weakness and vladimir putin's alleged strength. but with all of this concentration on whether putin is winning in crimea, are we losing sight of the fact that we just lost ukraine. that this action might be pushing ukraine into the arms of the west? >> well, i think that's an excellent point. and first of all i want to say that this is a very difficult crisis. i think that president obama and secretary kerry have handled this extremely well, making it clear that they're prepared to apply sanctions, already applying sanctions unilaterally while working with the european who is have been reluctant to take that action with the statement we got from the g-7. i think the president has made it clear and this is a no-kidding situation. yes, the calculation for president putin is hard to imagine. if the presidential election and ukraine is now scheduled from

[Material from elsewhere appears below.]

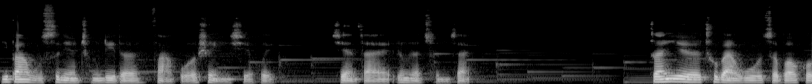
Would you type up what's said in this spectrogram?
一八五四年成立的法国摄影协会，现在仍然存在。专业出版物则包括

may 25th, if crimea is not part of ukraine, and the russian-speaking majority in crimea is not voting, then the outcome that president putin would want to see and the influence of the parliament is missing. it's very hard to see this. as president obama has said, this is as much a sign of president putin's overall weakness than it is anything else. >> tom graham, do you agree with the ambassador that the united states administration has used what leverage available to it to the best of its advantage? >> well, the point i would make is ukraine is a higher and salient issue for putin and the russian population than it is for the united states. the levers that the united states has pulled, economic
sanctions, personal sanctions in the next few weeks are very weak given the resistence and the pain the russians are willing to endure to push forward with their national interests. the way putin sees this situation unfolding, it is about the government in kiev, and he believes that united states and europe at the end of the day will no make the decision to bring ukraine state into european institutions. that's the outcome he would like to see. to keep ukraine in play for russia over the longer term. >> we have very little time left but i want to hear about the
outcome of the referendum. many around the world said they won't recognize the referendum. what difference would it make? >> if we don't recognize the ref republicareferendums, it will hl effects. if crimea becomes part of russia that will change trade with russia. it will be a new situation. but when it comes to the united states i would also like to stress what is at stake not only world order but the availability of the west and the united states to shape any future world order because it's the united states and if we don't, many other countries will take noti notice. >> to my guests, thank you very
much. that brings us to the end of this edition of inside story. thanks for being with us. join us next time. in washington, i'm ray suarez. >> i'm phil torres, welcome to a special episode of "techknow." we wanted to share a story with you of innovation that brings out the spirit of welcome. >> hello, i'm cara santa maria, and i'm here to talk about innovations that change lines. we explore the intersection between hardware and humanity and we do it in a unique way.